Stinging Pests: Africanized Honeybee, American Dog Tick, Bald-faced Hornet, Bed Bugs, Bird Lice, Bird Mite, Deer Tick, Brown Dog Tick, Bumblebee, Carpenter Bee, Cat Flea, European Hornet, Fire Ant, Honeybee, Human Head Lice, Kissing Bug, Lone Star Tick, Paper Wasp, Scorpion, Soft Tick, Thrips and Yellow Jacket.

Termites: Dampwood Termite, Drywood Termite, Formosan Subterranean Termite and Subterranean Termite.

Ticks and Mites: American Dog Tick, Bird Mite, Black-legged Tick, Brown Dog Tick, Clover Mite, Lone Star Tick and Soft Tick.

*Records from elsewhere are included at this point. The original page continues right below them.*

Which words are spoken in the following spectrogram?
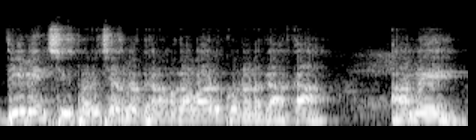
దీవించి పరిచయలో ఘనముగా వాడుకొనుగాక ఆమె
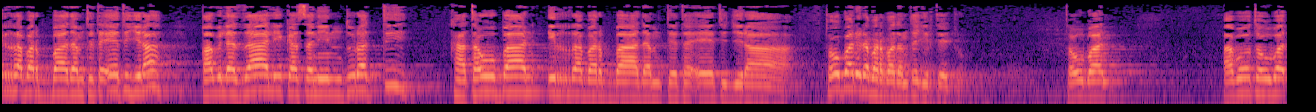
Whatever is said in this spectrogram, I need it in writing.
إر بربادمت تأتي جرا قبل ذلك سنين درتي كتوبان إر بربادمت تأتي جرا توبان إر بربادمت جرتي توبان أبو توبان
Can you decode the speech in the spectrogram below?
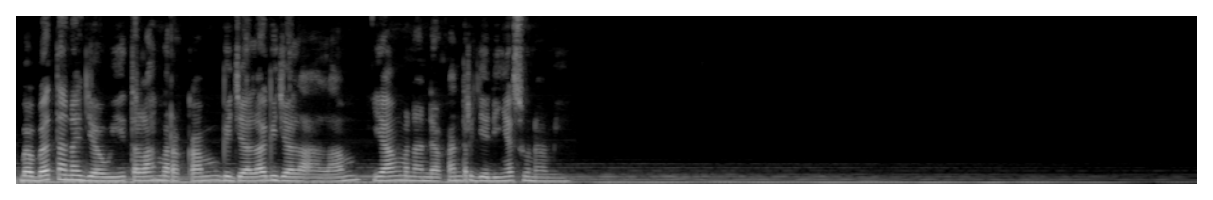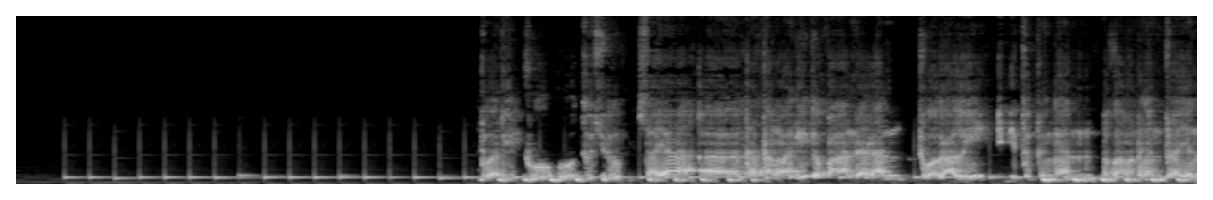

Other Pests: American Spider Beetle, Bean Weevil, Cigarette Beetle, Cowpea Weevil, Dried Fruit Beetle, Drugstore Beetle, Foreign Grain Beetles, Indian Meal Moth, Larder Beetle, Mediterranean Flour Moth, Red or Confused Flour Beetle, Rice & Granary Weevils, Sawtoothed & Merchant, Grain Beetles, Shiny Spider Beetle, Cabinet Beetles, Centipedes & Millipedes, Chinch Bugs and Earwigs.